It's not just that people dislike Trump; a Stuff/Massey survey of nearly 40,000 people reveals the Trump effect is spilling over into our view of America's place in the world.
That adds up to a very big domestic headache for our Government, which has traditionally looked to the US to take a leadership role in the region.
English says he was reassured by Tillerson's assurances that the US is not looking to retreat from the region, despite the more isolationist drum beaten by Trump so far.
Tillerson in fact pledged that we would see more of the US in the region, not less. In his deep Texas drawl, Tillerson also sought to reassure on trade and climate change, insisting the US retreat from the Paris accord and Trans Pacific Partnership did not represent a retreat from the US commitment to either issue.

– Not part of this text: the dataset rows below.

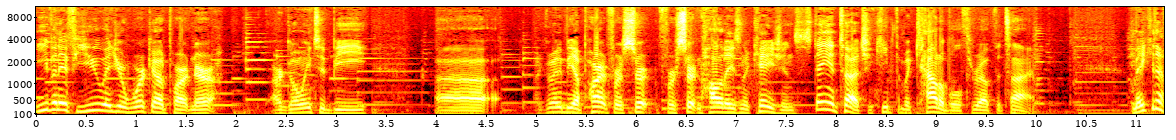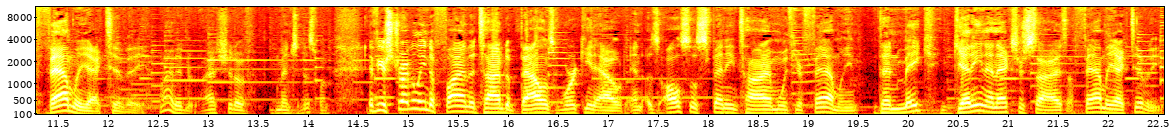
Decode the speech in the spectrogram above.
Even if you and your workout partner are going to be uh, are going to be apart for, cert- for certain holidays and occasions, stay in touch and keep them accountable throughout the time. Make it a family activity. I, didn't, I should have mentioned this one. If you're struggling to find the time to balance working out and also spending time with your family, then make getting an exercise a family activity.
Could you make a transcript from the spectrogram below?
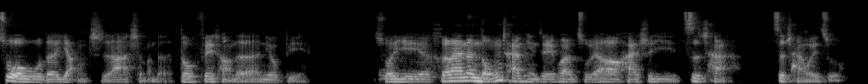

But that will unlikely win our Government any political points, and it will struggle to win broad support - either politically or among the wider population - if New Zealand is asked to follow an unpopular US administration on matters like defence and security.
With the US signalling a step up in Afghanistan and the Middle-East that problem has already landed in English's lap.
But National also knows what it is like to stand with the US over an issue that is unpopular at home; it suffered electorally for years because it sided with the US over New Zealand's anti-nuclear stand.
That's a place it won't want to visit again.